On June 9, Cheney resident and Iraq and Afghanistan war veteran Phil Kiver was chosen as a finalist for People magazine and Major League Baseball’s “Tribute for Heroes,” campaign which will send 30 military veterans to be recognized at the 2013 MLB All-Star game on July 16, in New York City.
MLB and People, with the help of two retired generals and a cast of MLB players including Justin Verlander, Nick Swisher, Barry Zito, Jonny Gomes, Brad Ziegler, Chase Headley and Craig Stammen, narrowed down more than 6,000 military nominees into 90 finalists, three for every MLB team.
Kiver was joined by Robert Dyer, an active-duty Marine Corps aviation officer, and Danny Gabriel, an Army veteran of Lacey Wash.,as the three nominees of the Seattle Mariners.

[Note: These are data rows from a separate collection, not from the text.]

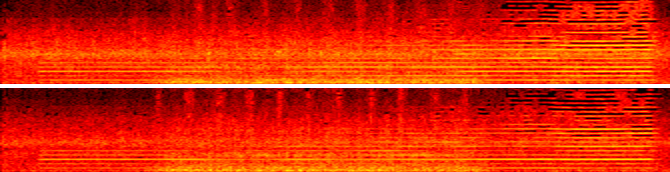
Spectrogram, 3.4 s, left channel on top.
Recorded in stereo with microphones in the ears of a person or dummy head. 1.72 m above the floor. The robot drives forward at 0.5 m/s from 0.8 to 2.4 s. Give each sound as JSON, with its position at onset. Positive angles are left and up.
{"t": 0.2, "sound": "a trumpet", "side_deg": 80, "distance_m": 1.6}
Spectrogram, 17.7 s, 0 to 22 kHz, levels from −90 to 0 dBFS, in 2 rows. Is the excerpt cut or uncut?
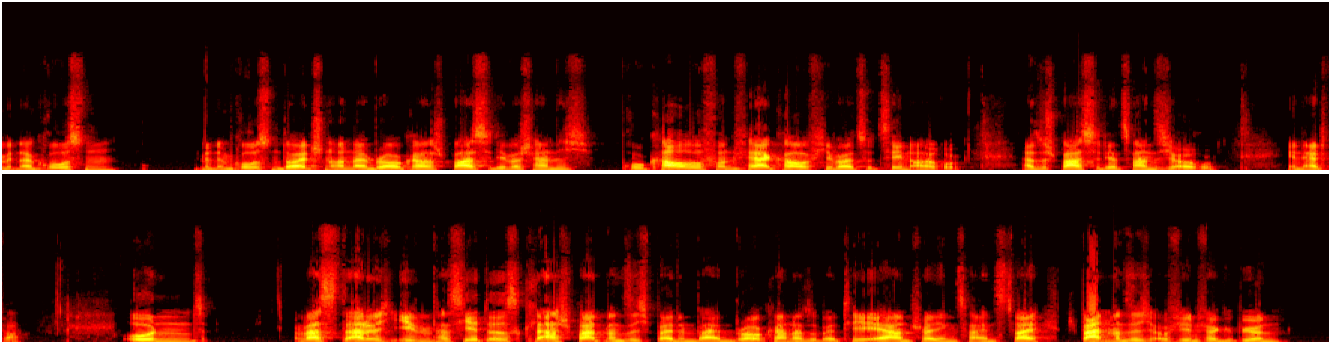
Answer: cut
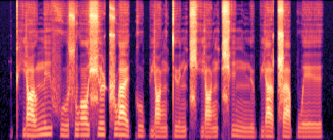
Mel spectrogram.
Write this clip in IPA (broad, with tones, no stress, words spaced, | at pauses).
pʰjɑ˨˦ʊ̯n̪i˦ fu˨˩swɔ˦ ɕy˦ʈ͡ʂwa˥˨ɪ̯ku˨˦ pjɑ˨˩ŋ t̪y˨˦nt͡ɕʰjɑ˨˦ŋt͡ɕʰi˥˨ŋ n̪y˨˩pjä˥˨ʈ͡ʂä˥˨ pwe˦ɪ̯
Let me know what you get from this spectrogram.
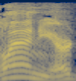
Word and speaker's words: Lanier: And Lake Lanier, I guess that's the way it's pronounced, L-A-N-I-E-R, Lanier, furnishes the water for Atlanta, Georgia.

Now it is up to fans to decide who will represent the Mariners in New York through an online vote. Until June 30, fans can go online and vote limitlessly for Kiver by going to TributeForHeroes.com, selecting the Seattle Mariners icon, and then selecting the “Vote for Phil” button at the bottom of the page.
“In terms of the emotion, if I’m one of those 30 veterans selected to stand on a field in New York City, on national TV and be recognized for my service, it would be overwhelming,” Kiver said. “In my military and civilian career I’ve been to the inauguration, I’ve been to all-star games before, I’ve met presidents and stuff like that, but this is completely different because now this isn’t a part of my job. People nominated me and that makes it really special.”
And for Kiver, a diehard Mariners fan who attended so many games in 2001 that players began to recognize and acknowledge him from the dugout, representing Seattle would be the ultimate honor.
“The Mariners and I were both born in 1977,” Kiver said. “I’ll walk through gun fire to go to a ball game anywhere in the country. The emotion, aside from that I’m a veteran and these are other veterans and this is our opportunity to be recognized, it would be pretty cool to be the Mariners representative, and as a baseball fan that just makes me giddy.”
Kiver began his military career by joining the Washington Army National Guard during his time at Eastern Washington University.
He first joined the Guard because he “thought it would be cool to fight forest fires,” but there Kiver learned his love for his country went deeper than that.
In December of 2001, around the same time the United States was about to go to war with Iraq, Kiver desired to better serve his country and asked the National Guard for his release so he could join the active Army.
The next day Kiver joined the Army and was sent off to Fort Hood in Killeen, Texas. The next few years Kiver would be deployed in both Iraq and Afghanistan where he served in public affairs and as a combat photographer.
Once Kiver got out of the Army in 2006, he didn’t waste much time in returning to the Middle East and immediately went back to work as a contractor in Iraq and Afghanistan.
“In Afghanistan I worked in psychological operations, which was still kind of in the media,” Kiver said. “I ran a radio station network in the Kandahar Province which was absolutely the Wild West. It was broadcast in their native language so not only was I running a news organization, but having to do it in another language through the interpreter and picking up the language myself.”
Looking back on his trips to the Middle East during both military and civilian duty, Kiver said the overall experience opened his eyes to how blessed he is to be living in fortunate circumstances.
“I’ve just found in recollections now in my repeated trips to the Middle East both with and without uniform, that I’m just like any other veteran that did it,” Kiver said. “We all had our jobs, I was just lucky enough to live in extraordinary times.”
Kiver currently works for the Spokane Valley Chamber of Commerce and also works very closely with the public affairs office at the Veterans Administration hospital both locally and nationally to raise awareness on suicide prevention.
Kiver strives to be a “voice from within” to bring attention to what he describes as the “woefully inadequate” treatment that is available to veterans that suffer from post-traumatic stress disorder (PTSD); A disorder that Kiver himself suffers from .
“To be a veteran that has these issues and know other veterans with these issues, people need to stand up and say that the status quo is unacceptable,” Kiver said. “And that’s the message I want to carry to New York and talk to people about is the VA is doing the best they can with the resources they have, but until that changes bad things are going to continue to happen. And that’s a sad testament to our veterans.”
Again fans can vote for Kiver by going to TributeForHeroes.com and selecting the Seattle Mariners icon and then selecting the “Vote for Phil” button at the bottom of the page. Voting will remain open until June 30 and fans can vote limitlessly.